To expand your knowledge of Linux command-line tools, consider exploring related articles on advanced file manipulation techniques, text processing with regular expressions, or data visualization using scripting languages like Python. Each of these topics will complement your understanding and enable you to become a proficient Linux user equipped with a versatile toolkit to tackle diverse data-related challenges.
Frequently Asked Questions
How can I sort a file in reverse order?
To sort a file in reverse order, simply add the -r flag to the sort command. This flag instructs the command to reverse the order of the sorted output, providing the desired result. For example, if you have a file named
data.txt and want to sort it in reverse order, you can use the following command:
sort -r data.txt. The sort command will then display the sorted output in reverse order on the Terminal.
Does the sort command modify the original file?
No, by default, the sort command does not modify the original file. It operates on the input file and displays the sorted output on the Terminal without altering the original file’s contents. This ensures that the original data remains intact. If you wish to save the sorted output to a new file, you can use redirection to redirect the output to a new file, like this:
sort data.txt > sorted_data.txt. Alternatively, you can use the -o option followed by the desired filename to overwrite the original file with the sorted output:
sort data.txt -o data.txt.
Can the sort command handle files with varying line lengths?

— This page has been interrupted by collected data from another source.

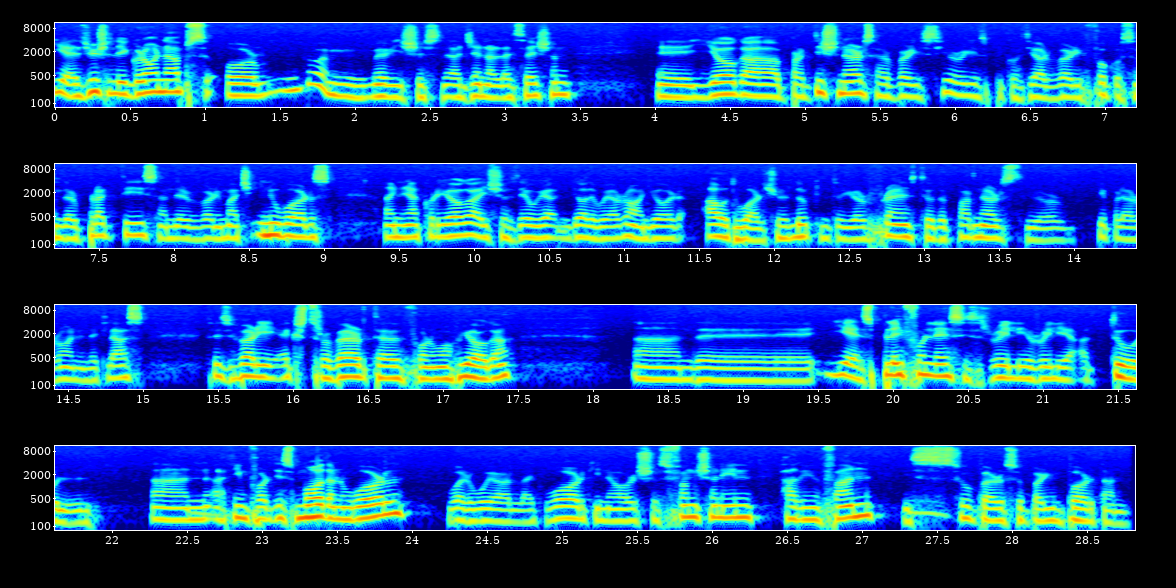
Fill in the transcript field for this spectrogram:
yeah, it's usually grown-ups or maybe it's just a generalization. Uh, yoga practitioners are very serious because they are very focused on their practice and they're very much inwards. And in acro yoga, it's just the, way, the other way around. You're outwards. You're looking to your friends, to the partners, to your people around in the class. So it's a very extroverted form of yoga. And uh, yes, playfulness is really, really a tool. And I think for this modern world, where we are like working or just functioning, having fun is super, super important.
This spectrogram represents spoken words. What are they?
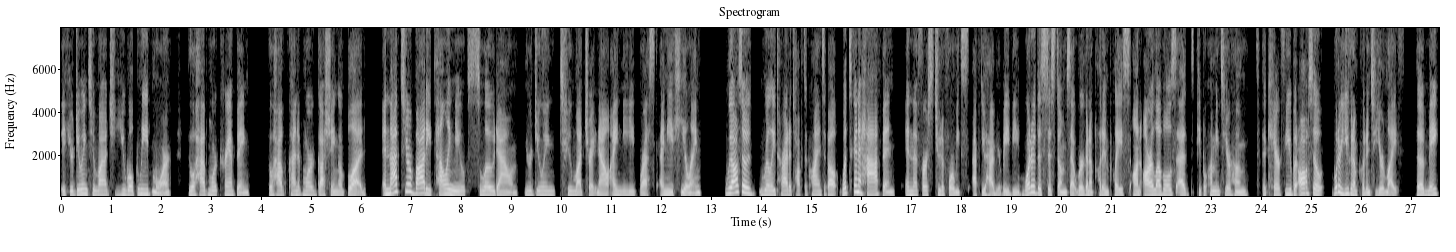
if you're doing too much, you will bleed more. You'll have more cramping. You'll have kind of more gushing of blood. And that's your body telling you, slow down. You're doing too much right now. I need rest. I need healing. We also really try to talk to clients about what's going to happen in the first two to four weeks after you have your baby? What are the systems that we're going to put in place on our levels as people coming to your home to care for you? But also, what are you going to put into your life to make,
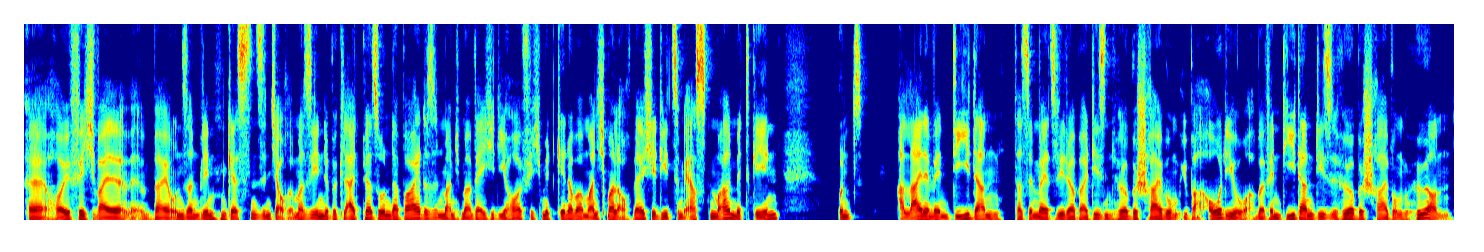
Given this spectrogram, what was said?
äh, häufig, weil äh, bei unseren blinden Gästen sind ja auch immer sehende Begleitpersonen dabei. Das sind manchmal welche, die häufig mitgehen, aber manchmal auch welche, die zum ersten Mal mitgehen. Und alleine wenn die dann, da sind wir jetzt wieder bei diesen Hörbeschreibungen über Audio, aber wenn die dann diese Hörbeschreibungen hören,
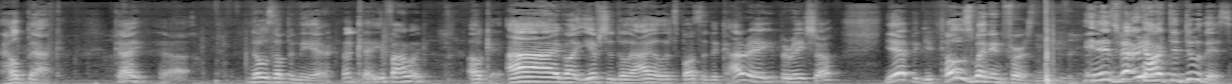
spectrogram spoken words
held back. Okay, uh, nose up in the air. Okay, you following? Okay. I about let's pass the kare beresha. Yeah, but your toes went in first. It is very hard to do this.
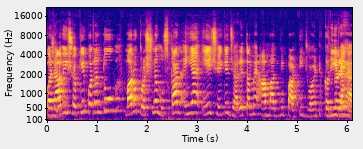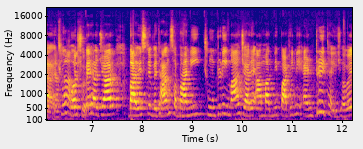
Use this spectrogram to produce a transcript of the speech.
બનાવી શકી. પરંતુ મારો પ્રશ્ન મુસ્કાન અહીંયા એ છે કે જ્યારે તમે આમ આદમી પાર્ટી જોઈન્ટ કરી રહ્યા. છો વર્ષ બે હજાર બાવીસની વિધાનસભાની ચૂંટણીમાં જ્યારે આમ આદમી પાર્ટીની એન્ટ્રી થઈ છે હવે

Yes, the sort command is designed to handle files with varying line lengths efficiently. It automatically detects and adjusts the sorting algorithm based on the data within each line, ensuring accurate sorting regardless of line length. Whether your file contains lines of different lengths or lines with uniform lengths, the sort command will process them appropriately. It analyzes the content of each line rather than relying on fixed line lengths. This flexibility allows the sort command to handle diverse datasets and sort them accurately based on the specified sorting criteria.